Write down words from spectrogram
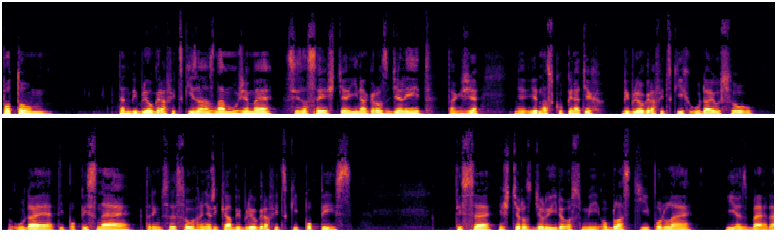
Potom ten bibliografický záznam můžeme si zase ještě jinak rozdělit, takže jedna skupina těch bibliografických údajů jsou údaje ty popisné, kterým se souhrně říká bibliografický popis. Ty se ještě rozdělují do osmi oblastí podle ISBD.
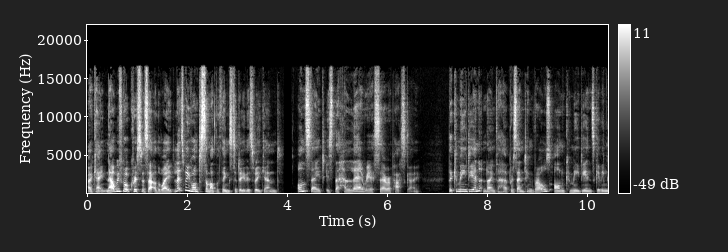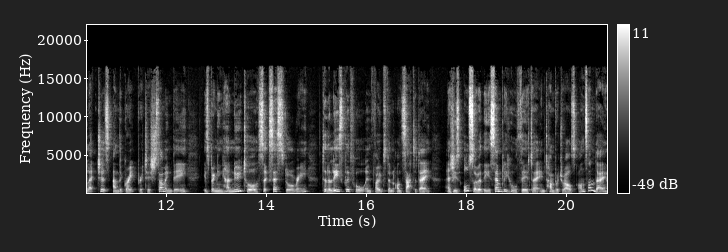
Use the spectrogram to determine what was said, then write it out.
Okay, now we've got Christmas out of the way, let's move on to some other things to do this weekend. On stage is the hilarious Sarah Pascoe. The comedian, known for her presenting roles on Comedians Giving Lectures and The Great British Sewing Bee, is bringing her new tour, Success Story, to the Leas Cliff Hall in Folkestone on Saturday, and she's also at the Assembly Hall Theatre in Tunbridge Wells on Sunday.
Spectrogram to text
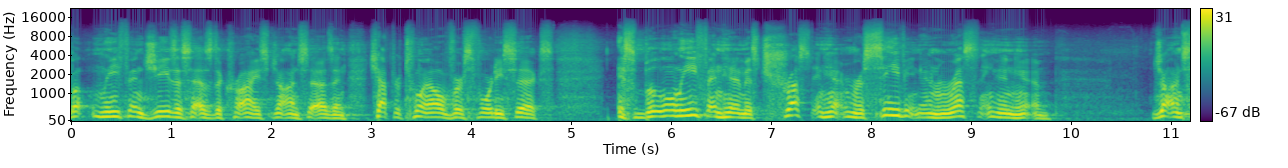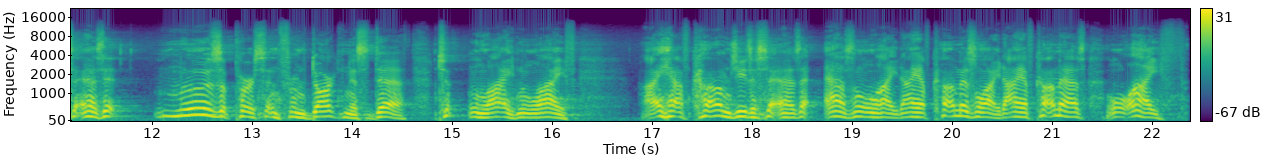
belief in Jesus as the Christ, John says in chapter 12, verse 46 it's belief in Him, it's trust in Him, receiving and resting in Him. John says it moves a person from darkness, death, to light and life. I have come, Jesus says, as light. I have come as light. I have come as life.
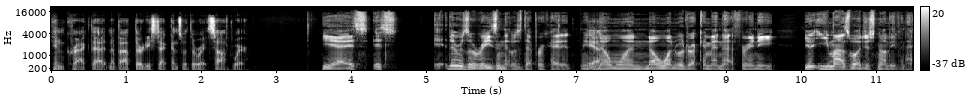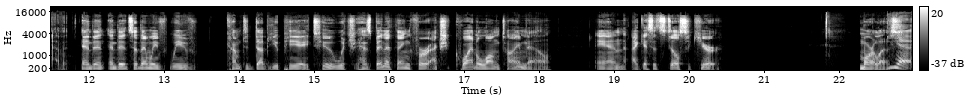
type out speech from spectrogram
can crack that in about 30 seconds with the right software. Yeah, it's it's it, there was a reason that was deprecated. I mean, yeah. no one no one would recommend that for any. You, you might as well just not even have it. And then and then so then we've we've come to WPA two, which has been a thing for actually quite a long time now and I guess it's still secure, more or less. Yeah,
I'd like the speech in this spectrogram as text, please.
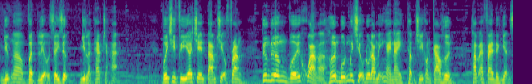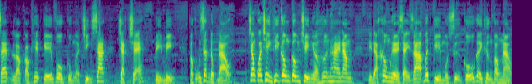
những ờ, vật liệu xây dựng như là thép chẳng hạn. Với chi phí ờ, trên 8 triệu franc, tương đương với khoảng hơn 40 triệu đô la Mỹ ngày nay, thậm chí còn cao hơn – Tháp Eiffel được nhận xét là có thiết kế vô cùng à, chính xác, chặt chẽ, tỉ mỉ và cũng rất độc đáo. Trong quá trình thi công công trình ở hơn 2 năm thì đã không hề xảy ra bất kỳ một sự cố gây thương vong nào.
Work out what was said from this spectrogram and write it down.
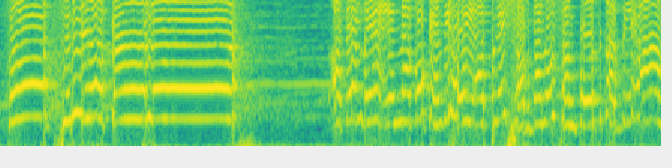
ਸਤਿ ਸ੍ਰੀ ਅਕਾਲ ਅਤੇ ਮੈਂ ਇਹਨਾਂ ਕੋ ਕਹਿੰਦੀ ਹੋਈ ਆਪਣੇ ਸ਼ਬਦਾਂ ਨੂੰ ਸੰਕੋਚ ਕਰਦੀ ਹਾਂ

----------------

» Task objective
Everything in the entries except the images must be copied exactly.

» Finished exercise
Write down words from spectrogram
Potom ten bibliografický záznam můžeme si zase ještě jinak rozdělit, takže jedna skupina těch bibliografických údajů jsou údaje ty popisné, kterým se souhrně říká bibliografický popis. Ty se ještě rozdělují do osmi oblastí podle ISBD.
Use the spectrogram to determine what was said, then write it out.
Okay, now we've got Christmas out of the way, let's move on to some other things to do this weekend. On stage is the hilarious Sarah Pascoe. The comedian, known for her presenting roles on Comedians Giving Lectures and The Great British Sewing Bee, is bringing her new tour, Success Story, to the Leas Cliff Hall in Folkestone on Saturday, and she's also at the Assembly Hall Theatre in Tunbridge Wells on Sunday.
Spectrogram to text
belief in Jesus as the Christ, John says in chapter 12, verse 46 it's belief in Him, it's trust in Him, receiving and resting in Him. John says it moves a person from darkness, death, to light and life. I have come, Jesus says, as light. I have come as light. I have come as life.
type out speech from spectrogram
can crack that in about 30 seconds with the right software. Yeah, it's it's it, there was a reason that was deprecated. I mean, yeah. no one no one would recommend that for any. You, you might as well just not even have it. And then and then so then we've we've come to WPA two, which has been a thing for actually quite a long time now and I guess it's still secure, more or less. Yeah,
I'd like the speech in this spectrogram as text, please.
những ờ, vật liệu xây dựng như là thép chẳng hạn. Với chi phí ờ, trên 8 triệu franc, tương đương với khoảng hơn 40 triệu đô la Mỹ ngày nay, thậm chí còn cao hơn – Tháp Eiffel được nhận xét là có thiết kế vô cùng à, chính xác, chặt chẽ, tỉ mỉ và cũng rất độc đáo. Trong quá trình thi công công trình ở hơn 2 năm thì đã không hề xảy ra bất kỳ một sự cố gây thương vong nào.
Work out what was said from this spectrogram and write it down.
ਸਤਿ ਸ੍ਰੀ ਅਕਾਲ ਅਤੇ ਮੈਂ ਇਹਨਾਂ ਕੋ ਕਹਿੰਦੀ ਹੋਈ ਆਪਣੇ ਸ਼ਬਦਾਂ ਨੂੰ ਸੰਕੋਚ ਕਰਦੀ ਹਾਂ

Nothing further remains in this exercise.